Sandy-coloured and irrepressible, the Labrador bounced along the pavement outside West Kensington Tube station. Cute dog, I thought. And young, too – its owner, a lumbering man wearing a navy fleece, could barely control it.

A pound coin in hand for the newspaper I buy every day at the kiosk, I turned into the ticket hall, where a couple of thoughts succeeded each other: there are an awful lot of police in here, and, what is that pushing at my elbow?

A hand fell heavily on my arm. "Excuse me, madam," came a voice, "Could you come over here, please. The dog has detected drugs and we need to search you."

The Labrador squealed. It yapped. Its wet nose was deeply attracted to my body. It was, one of the coppers told me, "reasonable suspicion that you are in possession of illegal drugs."

I must've looked pretty shocked. But then – could there be a grain of cheap hash in my pocket from a decade-old spliff? No, there just couldn't.

I found myself standing next to the ticket barriers surrounded by three fully-uniformed Met police. I was told to keep my arms raised. Their manner was friendly, but firm. They were sure they'd got one.

"What have you got in your hand?" demanded the taller male officer. I showed him the coins.

A second copper wearing rubber gloves performed a forensic examination of the contents of my handbag: tubes of antihistamine cream, bank cards and other breadcrumbed detritus (I almost felt sorry for him), while a policewoman patted down my body.

"Are you sure you don't have anything you shouldn't?" she asked, kindly. I blurted something about being "respectable". Christ, if my 17-year-old self could hear me now.

The third officer took down my name, address, height and date of birth, told me that I was being searched under section 23 of the Misuse of Drugs Act, and that the dog was trained to detect cannabis (upgraded from Class C to B in January). They were doing a campaign at the moment, he said, visiting Tube stations and football games.

"You'd be amazed the amount of people that have things they shouldn't do in their pockets."

I looked at him: mid-twenties, nice haircut. Hadn't he ever inhaled? Across the ticket hall I noticed two others being searched (both black, one in tears). Eventually conceding that the mutt had got it wrong, I was told politely, but without apology, "Probably you've sat next to someone on the Tube who had some cannabis in their pocket. The dog is really sensitive."

Or very classy – I think it mistook for the scent of skunk my daily spritz of Chanel Sycomore, a smoky and resinous perfume.
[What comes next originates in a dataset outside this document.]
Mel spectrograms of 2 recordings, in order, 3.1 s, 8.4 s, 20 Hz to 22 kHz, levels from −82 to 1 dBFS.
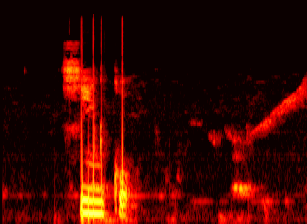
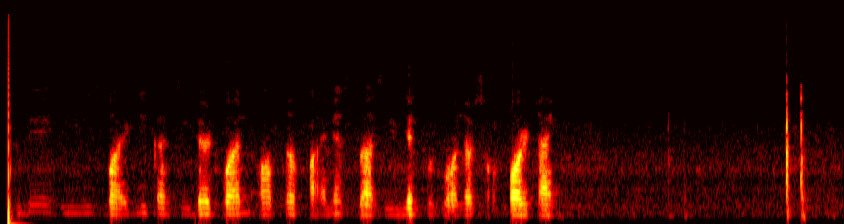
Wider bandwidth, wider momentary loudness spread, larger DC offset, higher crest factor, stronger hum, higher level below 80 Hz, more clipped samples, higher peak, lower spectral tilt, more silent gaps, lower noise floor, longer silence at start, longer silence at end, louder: about the same, 15.5 kHz vs 15.5 kHz; first, 25 LU vs 19 LU; neither; second, 20 dB vs 26 dB; neither; second, -56 dBFS vs -44 dBFS; neither; about the same, -2 dBFS vs -2 dBFS; second, -5 dB/octave vs -7 dB/octave; neither; about the same, -62 dBFS vs -65 dBFS; first, 0.65 s vs 0.1 s; first, 0.6 s vs 0.4 s; first, -18 LUFS vs -27 LUFS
I can't say my first encounter with the Met was anything but polite. But I wonder if 25 police officers would be better deployed on other duties. The dog certainly would.